Roller coaster elements are the individual parts of roller coaster design and operation, such as a track, hill, loop, or turn. Variations in normal track movement that add thrill or excitement to the ride are often called "thrill elements".

Jubilee Odyssey

The Odyssey is a roller coaster at Fantasy Island in Ingoldmells, England. Built by Vekoma of the Netherlands in 2002, it was named to commemorate the Golden Jubilee of Queen Elizabeth II. It is Vekoma's tallest example of their Suspended Looping Coaster (SLC) design in the world. Standing at 167 feet, it is the third tallest roller coaster in the UK, after the Pepsi Max Big One and Stealth .And the joint second tallest full circuit inverted rollercoaster in the world. It has a maximum speed of 63 mph and is capable of forces up to 4.8g.

Blue Fire

Blue Fire is a launched roller coaster at Europa-Park. The coaster opened in 2009 as part of a new Iceland-themed expansion to Europa-Park. As the first launched coaster built by Mack Rides, Blue Fire was the park's tenth roller coaster and the first to feature inversions. The ride's tagline is "Discover Pure Energy".
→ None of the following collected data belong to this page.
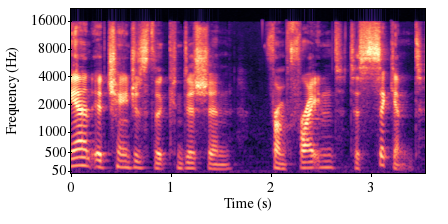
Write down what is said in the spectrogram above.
and it changes the condition from frightened to sickened.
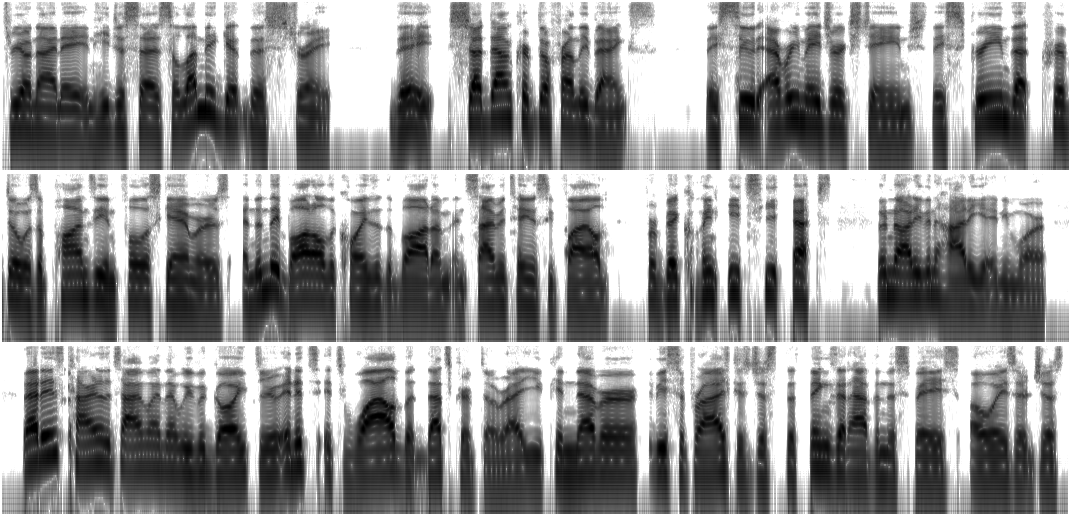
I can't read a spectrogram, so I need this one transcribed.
3098, and he just says, So let me get this straight. They shut down crypto friendly banks. They sued every major exchange. They screamed that crypto was a Ponzi and full of scammers. And then they bought all the coins at the bottom and simultaneously filed for Bitcoin ETFs. They're not even hiding it anymore. that is kind of the timeline that we've been going through, and it's it's wild, but that's crypto, right? You can never be surprised because just the things that happen in this space always are just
Maxx Force Steel roller coaster at Six Flags Great America

Maxx Force is a launched steel roller coaster at Six Flags Great America amusement park in Gurnee, Illinois United States. It opened on July 4, 2019, and was manufactured by S&S - Sansei Technologies. The ride holds the record for fastest accelerating launch in North America at 78 miles per hour (126 km/h) in 1.8 seconds, as well as the fastest inversion in the world at 60 miles per hour (97 km/h), and the tallest double inversion in the world at 175 feet (53 m).

The Ride to Happiness is an upcoming steel spinning roller coaster located at Plopsaland in Adinkerke, near the town of De Panne in Belgium. It is Europe's first Mack Rides Xtreme Spinning Coaster, and upon opening, the coaster will hold the record for the most inversions on a spinning coaster. The attraction is themed after the Tomorrowland Music festival.


  1. Cartmell, Robert (1987). The Incredible Scream Machine: A History of the Roller Coaster. Fairview Park, OH and Bowling Green, OH: Amusement Park Books, Inc. and Bowling Green State University Popular Press. ISBN   0879723416.